  • Preventive strategies target adhesion of planktonic bacteria to a substrate and to each other. Adhesion mechanisms can also be modulated via extrinsic factors such as surface chemistry, nutrient availability, flow velocity, etc. For example, smart surface strategies such as the liquid repellant, low-friction surface technology (SLIPS) are essential to keeping medical devices sterile by preventing the attachment and formation of Pseudomonas aeruginosa and Staphylococcus aureus biofilms.
  • Disruptive strategies typically target the complex three dimensional structure of the biofilm which shields the microbes from antibiotics and creates different microenvironments essential for the growth of multiple species. By using dispersal agents such as dispersin B, nitric oxide and cis-2-decenoic acid, the protective extracellular matrix is degraded, thereby breaking up the biofilm structure and dispersing the biofilm components.
  • Treatment strategies focus on the interaction and communication between microbial cells making up the biofilm. Often, the goal is not to eradicate the entire biofilm, but to maintain the population of beneficial species while restricting the growth of harmful species, such as in human microbiomes. For example, by modulating the availability of nutrients such as iron or by targeting the cell-to-cell communication process called quorum sensing using compounds like furanone, the growth of pathogenic species and its attachment to beneficial species can be disrupted in oral mucosal surfaces, thereby decreasing bacterial virulence and preventing the onset of periodontitis.

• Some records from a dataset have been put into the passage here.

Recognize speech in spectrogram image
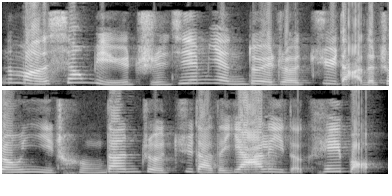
那么，相比于直接面对着巨大的争议、承担着巨大的压力的 K 宝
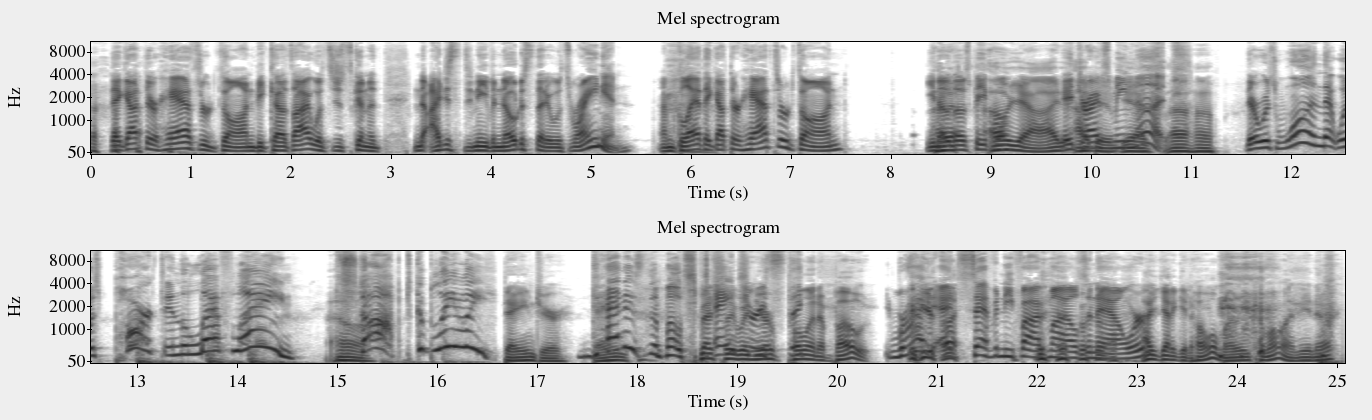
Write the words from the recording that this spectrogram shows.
They got their hazards on because I was just going to, I just didn't even notice that it was raining. I'm glad they got their hazards on. You know those people? Oh yeah, I, It drives do, me yes. nuts. Uh-huh. There was one that was parked in the left lane. Oh. Stopped completely. Danger. That Dang- is the most especially when you're dangerous thing. pulling a boat. right You're at like- 75 miles an oh, hour. Oh, you got to get home. I mean, come on, you know.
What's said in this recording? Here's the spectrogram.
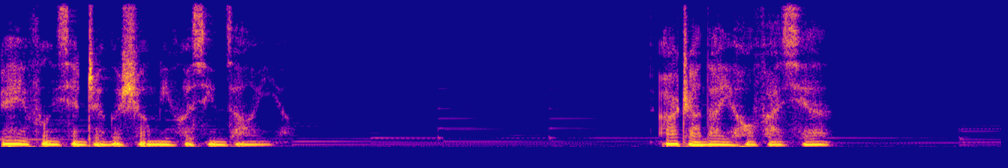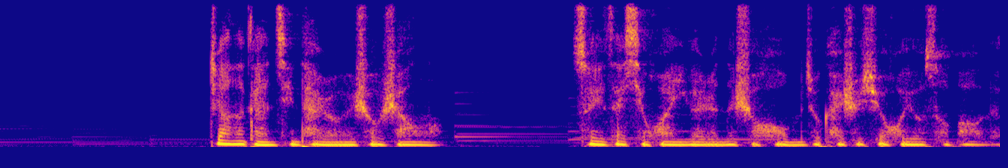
愿意奉献整个生命和心脏一样。而长大以后发现，这样的感情太容易受伤了，所以在喜欢一个人的时候，我们就开始学会有所保留。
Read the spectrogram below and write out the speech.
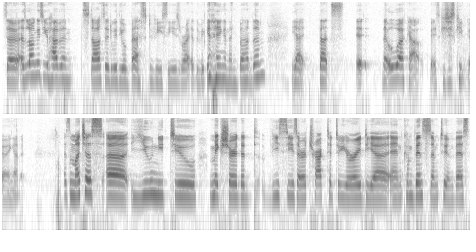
so as long as you haven't started with your best VCs right at the beginning and then burnt them, yeah, that's it. That will work out. Basically, just keep going at it. As much as uh, you need to make sure that VCs are attracted to your idea and convince them to invest,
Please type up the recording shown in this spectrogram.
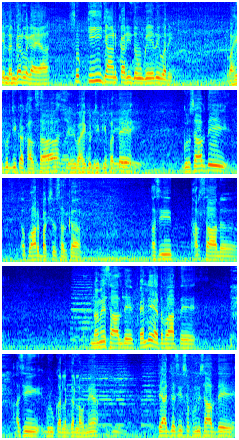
ਇਹ ਲੰਗਰ ਲਗਾਇਆ, ਸੋ ਕੀ ਜਾਣਕਾਰੀ ਦਵੋਗੇ ਇਹਦੇ ਬਾਰੇ? ਵਾਹਿਗੁਰੂ ਜੀ ਕਾ ਖਾਲਸਾ, ਸ੍ਰੀ ਵਾਹਿਗੁਰੂ ਜੀ ਕੀ ਫਤਿਹ। ਗੁਰੂ ਸਾਹਿਬ ਦੀ ਅਪਾਰ ਬਖਸ਼ਿਸ਼ ਸਦਕਾ ਅਸੀਂ ਹਰ ਸਾਲ ਨਵੇਂ ਸਾਲ ਦੇ ਪਹਿਲੇ ਐਤਵਾਰ ਤੇ ਅਸੀਂ ਗੁਰੂ ਘਰ ਲੰਗਰ ਲਾਉਂਦੇ ਆ ਜੀ। ਤੇ ਅੱਜ ਅਸੀਂ ਸੁਖਮਨੀ ਸਾਹਿਬ ਦੇ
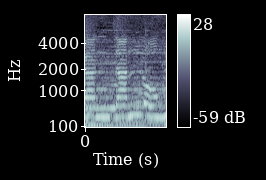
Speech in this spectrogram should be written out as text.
กันจันลง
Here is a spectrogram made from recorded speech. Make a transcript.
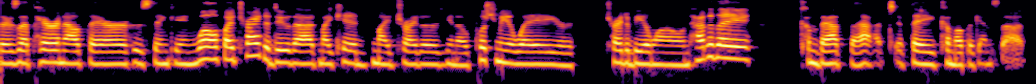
there's that parent out there who's thinking, well, if I try to do that, my kid might try to, you know, push me away or try to be alone. How do they combat that if they come up against that?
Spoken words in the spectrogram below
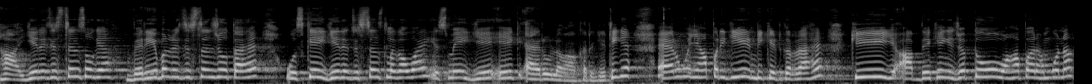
हाँ ये रेजिस्टेंस हो गया। वेरिएबल रेजिस्टेंस जो होता है, उसके ये रेजिस्टेंस लगा हुआ है, इसमें ये एक एरो लगा करके, ठीक है? एरो यहाँ पर ये इंडिकेट कर रहा है कि आप देखेंगे, जब तो वहाँ पर हमको ना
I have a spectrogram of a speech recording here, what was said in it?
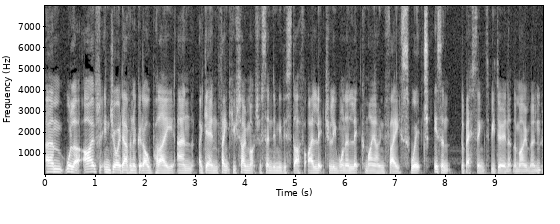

Intervention points in the growth and development of biofilms can be identified to target biofilm contamination.
A deep understanding of biofilm development can help identify multiple novel targets to control biofilm infections, contaminations and associated issues. While the relevant bacterial species, biofilm structure, and ecological factors vary from oral care to medical device infection to kitchen surface stains, the basic principles underlying biofilm formation and development are quite similar across domains and can expedite understanding of intervention targets for new application areas.
Scientific research on biofilms is nascent, but rapidly growing. Companies that are the first to harness this nascent domain have the opportunity to disrupt the infection and contamination market (see figure).

graphHarnessing biofilm science presents an opportunity for significant disruptions in combating infections and contaminations.

When considering development of a successful biofilm prevention/disruption strategy, we want to highlight several innovation opportunities:

  • Understand the specific commensal and pathogenic species involved
  • Identify extrinsic factors impacting differential colonization and growth of relevant microbial species
  • Examine the influence of host factors on the ecology of biofilm growth
  • Investigate the multiple potential intervention points that exist in the many biological processes underlying the establishment, growth and homeostasis of the biofilms
  • Evaluate approaches such as:
  • Deterring the anaerobes by changing environmental or surface factors to those unfavorable for their growth
  • Prevention of adhesion of the colonizing organisms
  • Identifying and targeting the intermediary colonizing strains that facilitate colonization and growth of pathogenic organisms
  • Interfering with microbial communication (especially quorum sensing) critical to colonization and growth of pathogenic microbes.
  • Solutions may come from unexpected places; for instance, IBM’s nano-medicine program has invented a hydrogel that is being explored for application to preventing and destroying biofilm infections on catheters. An enzyme, NucB, isolated from a marine bacterium growing on the surface of seaweeds has been shown to breakdown extracellular DNA of medical biofilms and disperse them.

In summary, microbial biofilms have significant and costly detrimental effects across a variety of industries. Companies can realize value if they understand that biofilm infections and contaminations are increasingly resistant to currently available antiseptics and antibiotics and require innovative anti-biofilm technologies. By using these insights as an input to their own R&D and commercialization plans, companies can create effective anti-biofilm solutions.

Mekhala Raghavan, PhD

Senior Associate